Clean homes, homemade meals and involved child-rearing. Modern Mom recently posted a study you might find sexist, but does it also contain a grain of truth? Are we really fat because we don't do housework?
This study, which surveyed 8,000 men and women and compared their info to statistics from 1952, claims that the housewives of yesteryear burned up to 1,000 calories doing their daily household chores and had fewer modern conveniences. The average waistline of 28 inches in 1952 has swelled to 34 inches today.
Okay, in my own weight-loss journey I have been wearing my pedometer daily to track my steps. The goal is to get 10,000 steps a day. Most days this requires me to go on a walk or some extra exercise, but on days that I clean all day I have found my step count is higher than normal. Yes, cleaning the house from top to bottom along with gardening and simple yard work can equal a great workout.

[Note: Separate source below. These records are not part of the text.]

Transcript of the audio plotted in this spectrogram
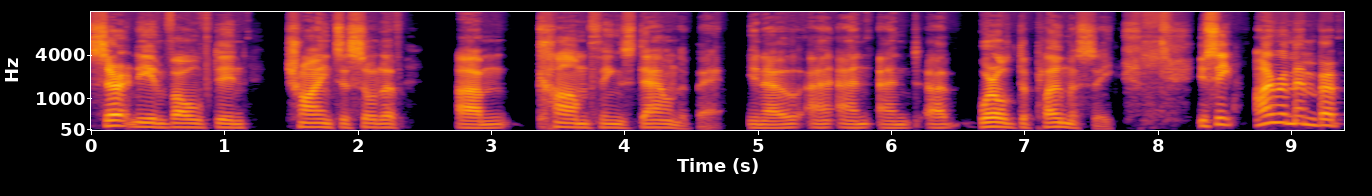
certainly involved in trying to sort of um, calm things down a bit, you know, and and, uh, world diplomacy. You see, I remember,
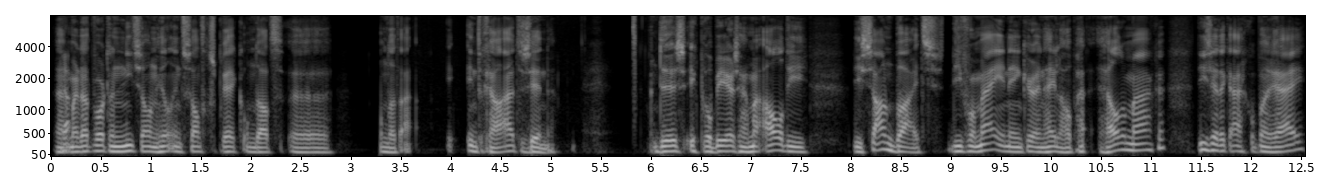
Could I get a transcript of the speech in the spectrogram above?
Eh, Ja. Maar dat wordt een niet zo'n heel interessant gesprek om dat, eh, om dat integraal uit te zenden. Dus ik probeer zeg maar al die, die soundbites die voor mij in één keer een hele hoop he- helder maken, die zet ik eigenlijk op een rij.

But, do I think the lack of housework has caused our current obesity epidemic? No.
It would be lovely if the answer was that simple.
Just humor me and think about what also took place about this time. The first TV dinners, the first real convenience foods were created in the 1950s. Originally an option for airplanes, the market took off with companies including Quaker and Swanson competing for the aluminum tray world of easy to prepare food.
The 1960's brought women's liberation and more women working outside the home. It was a challenge to put food on the table every night and prepared foods or easy to assemble meals were more enticing.
The McDonalds brothers opened their first restaurant in 1948 and more fast-food options were close at their heels. Fried, fast, finger-friendly foods have been gaining popularity ever since.
So our whole food landscape changed. We chose food for convenience and no longer sought out nutrition first. As a child growing up in the 80's we ate out more than my parent's had during their childhood. Portion sizes were growing and "All You Can Eat" smorgasbords were common. Did my generation grow up eating more? Well, yes!
I don't think it can be linked to just one thing since the 1950's... ultimately it comes down to personal choices. Saying housework (or the calories burned during this form of exercise seems over simplistic) We choose what we put in our mouth, we choose whether to sit in front of the computer/TV all day. Sometimes the healthy choices are not the easiest, fastest or sweetest.
I am taking the uphill battle head-on and trying to make the best choices for me and my family. I am not striving for a 28-inch waist. Instead I just want to be healthy and enjoy my family. The clean house and home cooked dinners are just a bonus! ...But, don't even think of trying to take away my washing machine.
What do you think of the study? What do you think is the biggest culprit for the physical changes since the 1950's?